What to do
Repeat the data as given. Images do not go in the copy.

────────────────────────────────────────

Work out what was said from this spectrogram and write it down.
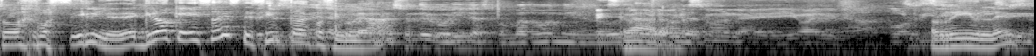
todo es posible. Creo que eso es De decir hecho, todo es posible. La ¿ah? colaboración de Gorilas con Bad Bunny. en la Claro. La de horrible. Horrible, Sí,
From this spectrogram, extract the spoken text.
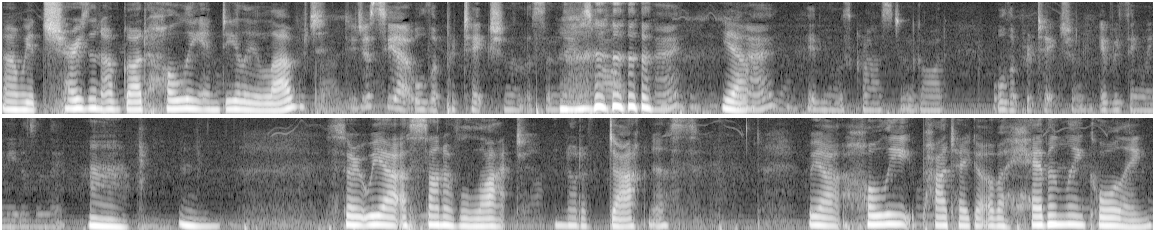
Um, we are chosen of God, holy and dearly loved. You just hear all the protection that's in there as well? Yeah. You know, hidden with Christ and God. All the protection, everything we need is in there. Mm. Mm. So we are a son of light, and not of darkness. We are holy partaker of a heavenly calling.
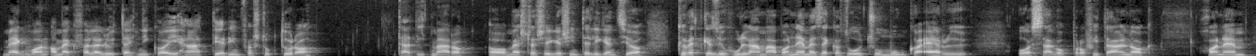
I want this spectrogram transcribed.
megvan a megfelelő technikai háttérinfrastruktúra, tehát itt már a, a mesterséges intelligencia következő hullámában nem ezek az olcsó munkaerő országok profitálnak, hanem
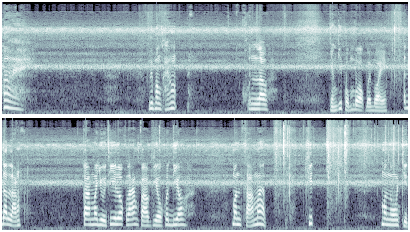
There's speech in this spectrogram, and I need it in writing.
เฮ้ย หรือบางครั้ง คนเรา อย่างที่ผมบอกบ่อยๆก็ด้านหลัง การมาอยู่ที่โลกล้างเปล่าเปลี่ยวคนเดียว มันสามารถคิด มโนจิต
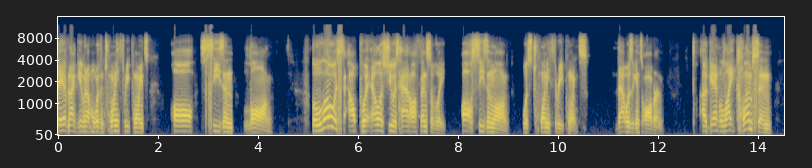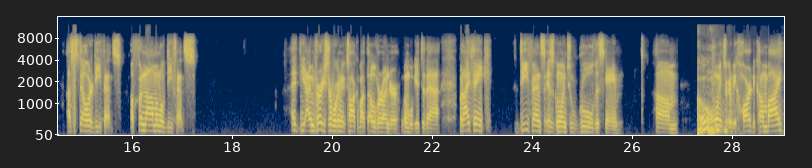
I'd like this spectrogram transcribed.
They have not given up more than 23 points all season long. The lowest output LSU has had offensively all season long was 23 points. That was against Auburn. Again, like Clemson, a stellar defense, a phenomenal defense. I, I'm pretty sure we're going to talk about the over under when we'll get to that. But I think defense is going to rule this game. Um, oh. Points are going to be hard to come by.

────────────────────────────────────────

Your response
Work out what was said from this spectrogram and write it down.
todo es posible. Creo que eso es De decir hecho, todo es posible. La ¿ah? colaboración de Gorilas con Bad Bunny. en la Claro. La de horrible. Horrible, Sí,
From this spectrogram, extract the spoken text.
Um, we are chosen of God, holy and dearly loved. You just hear all the protection that's in there as well? Yeah. You know, hidden with Christ and God. All the protection, everything we need is in there. Mm. Mm. So we are a son of light, and not of darkness. We are holy partaker of a heavenly calling.
I want this spectrogram transcribed.
megvan a megfelelő technikai háttérinfrastruktúra, tehát itt már a, a mesterséges intelligencia következő hullámában nem ezek az olcsó munkaerő országok profitálnak, hanem
There's speech in this spectrogram, and I need it in writing.
เฮ้ย หรือบางครั้ง คนเรา อย่างที่ผมบอกบ่อยๆก็ด้านหลัง การมาอยู่ที่โลกล้างเปล่าเปลี่ยวคนเดียว มันสามารถคิด มโนจิต
I'd like this spectrogram transcribed.
They have not given up more than 23 points all season long. The lowest output LSU has had offensively all season long was 23 points. That was against Auburn. Again, like Clemson, a stellar defense, a phenomenal defense. I, I'm pretty sure we're going to talk about the over under when we'll get to that. But I think defense is going to rule this game. Um, oh. Points are going to be hard to come by.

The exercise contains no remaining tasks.